The Internet has become a tremendous resource for teachers both for the sheer volume of information available and for opportunities to connect with each other. Educators can collaborate through virtual learning networks like Edmodo. On Twitter, there is a chat group with the hashtag #edchat, run by Tom Whitby (@tomwhitby), where one can ask questions on all things education and fellow educators respond. You can also find great materials with broad searches, as long as you are willing to adapt what you find to your classroom needs. I recently combined material from different online sources to prepare my students to write an essay on racism.
My inspiration came during one world history class, when a seemingly innocuous comment about race made by one student was found to be offensive by others. Students began to argue using reasoning based on their own experiences but without any historical perspective on the roots of racism. Our next unit, on 19th-century imperialism, was the perfect opportunity to continue the discussion. For their subsequent writing assignment, I asked my students to examine the political, social, and economic justifications for imperialism and to consider whether it was, or is, valid for one nation or culture to impose its values on another. I posed the question, Was racism an excuse for or a by-product of imperialism?
To provide the right content for the lesson, I needed more than the textbook had to offer. I started my Internet search by typing “imperialism” and “lesson plan” into Google. I found a number of potentially useful sites, including several that charged a fee to join. Not knowing the caliber of the lessons, and working with a tight budget, paid sites were not an option. Looking for lessons that were of high quality and free, I checked one of my favorite sites: mrdonn.org, on which teachers Lin and Don Donn collect the best free history lessons from cyberspace.
Although I found plenty of information, I wanted my students to understand why the imperial powers colonized. While searching on mrdonn.org, I came upon Rudyard Kipling’s poem “The White Man’s Burden: The United States and the Philippine Islands.” Kipling wrote the poem in 1899, urging the U.S. to follow the lead of Britain and other colonizing European nations. It begins,
Take up the White Man’s burden—
Send forth the best ye breed—
Go bind your sons to exile
To serve your captives’ need;
To wait in heavy harness,
On fluttered folk and wild—
Your new-caught, sullen peoples,
Half-devil and half-child.
Kipling’s poem summed up the paternalistic mind-set I wanted my students to understand, but I knew it would be difficult for them to decipher.
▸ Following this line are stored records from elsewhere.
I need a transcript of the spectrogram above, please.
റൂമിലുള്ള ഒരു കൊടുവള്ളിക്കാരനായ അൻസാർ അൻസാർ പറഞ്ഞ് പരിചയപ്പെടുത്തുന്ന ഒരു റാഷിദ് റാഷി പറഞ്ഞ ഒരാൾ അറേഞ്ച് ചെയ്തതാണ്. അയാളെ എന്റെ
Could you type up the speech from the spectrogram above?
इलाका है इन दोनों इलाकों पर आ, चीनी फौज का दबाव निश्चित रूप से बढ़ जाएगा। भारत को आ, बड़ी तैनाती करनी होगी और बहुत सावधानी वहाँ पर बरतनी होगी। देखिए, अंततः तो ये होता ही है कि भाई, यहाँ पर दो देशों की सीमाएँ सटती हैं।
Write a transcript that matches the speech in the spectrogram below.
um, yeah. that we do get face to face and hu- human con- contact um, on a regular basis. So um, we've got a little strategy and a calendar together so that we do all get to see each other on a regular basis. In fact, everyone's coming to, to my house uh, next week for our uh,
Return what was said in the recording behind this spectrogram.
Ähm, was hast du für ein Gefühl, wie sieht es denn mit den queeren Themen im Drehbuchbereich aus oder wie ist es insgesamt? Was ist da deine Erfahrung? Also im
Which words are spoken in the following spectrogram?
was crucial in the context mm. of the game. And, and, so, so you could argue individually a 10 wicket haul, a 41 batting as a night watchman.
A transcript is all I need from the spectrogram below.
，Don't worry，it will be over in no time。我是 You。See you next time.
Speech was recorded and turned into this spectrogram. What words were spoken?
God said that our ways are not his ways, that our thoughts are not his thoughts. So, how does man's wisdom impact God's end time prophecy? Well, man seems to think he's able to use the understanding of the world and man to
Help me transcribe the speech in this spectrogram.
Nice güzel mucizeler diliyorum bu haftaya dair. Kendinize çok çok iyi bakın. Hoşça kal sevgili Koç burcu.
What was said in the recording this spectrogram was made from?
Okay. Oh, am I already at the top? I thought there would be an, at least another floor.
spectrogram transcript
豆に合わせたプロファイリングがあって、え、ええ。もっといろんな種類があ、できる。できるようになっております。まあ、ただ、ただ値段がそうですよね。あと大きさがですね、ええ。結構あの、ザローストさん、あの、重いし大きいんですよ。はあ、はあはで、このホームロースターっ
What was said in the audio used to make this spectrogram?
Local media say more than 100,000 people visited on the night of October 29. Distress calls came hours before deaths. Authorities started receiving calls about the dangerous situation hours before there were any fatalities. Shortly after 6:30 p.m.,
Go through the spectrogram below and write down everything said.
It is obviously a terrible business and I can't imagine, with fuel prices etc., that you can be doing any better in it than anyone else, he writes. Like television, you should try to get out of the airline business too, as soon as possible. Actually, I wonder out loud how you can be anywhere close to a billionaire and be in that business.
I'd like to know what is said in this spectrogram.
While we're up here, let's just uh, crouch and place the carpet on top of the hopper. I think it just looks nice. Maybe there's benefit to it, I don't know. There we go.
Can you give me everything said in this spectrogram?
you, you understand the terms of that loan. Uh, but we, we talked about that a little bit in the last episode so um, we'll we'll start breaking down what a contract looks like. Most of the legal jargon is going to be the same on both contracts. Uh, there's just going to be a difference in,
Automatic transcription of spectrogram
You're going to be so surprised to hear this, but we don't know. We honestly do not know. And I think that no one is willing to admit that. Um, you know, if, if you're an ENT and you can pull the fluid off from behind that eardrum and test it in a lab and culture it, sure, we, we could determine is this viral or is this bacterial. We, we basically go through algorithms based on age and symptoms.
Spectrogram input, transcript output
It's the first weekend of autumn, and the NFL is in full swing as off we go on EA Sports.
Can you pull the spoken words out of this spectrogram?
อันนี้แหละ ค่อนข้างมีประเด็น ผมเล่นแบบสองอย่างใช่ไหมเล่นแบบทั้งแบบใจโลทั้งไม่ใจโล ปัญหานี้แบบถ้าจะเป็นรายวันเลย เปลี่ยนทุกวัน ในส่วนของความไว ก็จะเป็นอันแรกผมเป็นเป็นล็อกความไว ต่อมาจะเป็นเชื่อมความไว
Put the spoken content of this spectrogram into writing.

I needed an English-language-arts strategy for teaching poetry, preferably one that was interactive and aligned to the Common Core State Standards.
My next stop was one of the best sources of effective teaching strategies, especially those tied to Common Core skills, the Teaching Channel (teachingchannel.org), which features videos of real lessons by real teachers. I remembered seeing a video in the language arts section called Literary Analysis through Interactive Stations, in which small groups of students move through a series of stations to develop their understanding of a central concept before they write about it.
The first station is called the Wall of Silence. Students write an idea or quote from their reading on the wall and then read and respond in writing to the remarks placed on the wall by their classmates, drawing connections and asking questions. In Power Tableau, students act out a key idea and freeze in a pose when time is called. Finally, in Circle Discussion, each group addresses a question that is designed to make them think deeply about the text. After the groups complete all three stations, the students write their essays.
Any sound teaching strategy can be adapted to different content. But teaching is not just about content delivery: an effective lesson leads students to explore, question, and understand. The stations approach was originally created to help students explore the idea of silence in a nonfiction text; I made some adjustments to the strategy to make it fit my students and Kipling’s poem. Exploring Kipling’s poem through the interactive stations worked brilliantly, and my students’ essays on the complex topic of racism were some of the best they have written.
Jeanne DelColle is the 2012 New Jersey Teacher of the Year, a 2013 National Hope Street Group Fellow, and a history teacher at the Burlington County Institute of Technology.
This article appeared in the Fall 2013 issue of Education Next. Suggested citation format:
Delcolle, J. (2013). Lessons in Cyberspace: Teachers adapt what they find to what their students need. Education Next, 13(4), 82.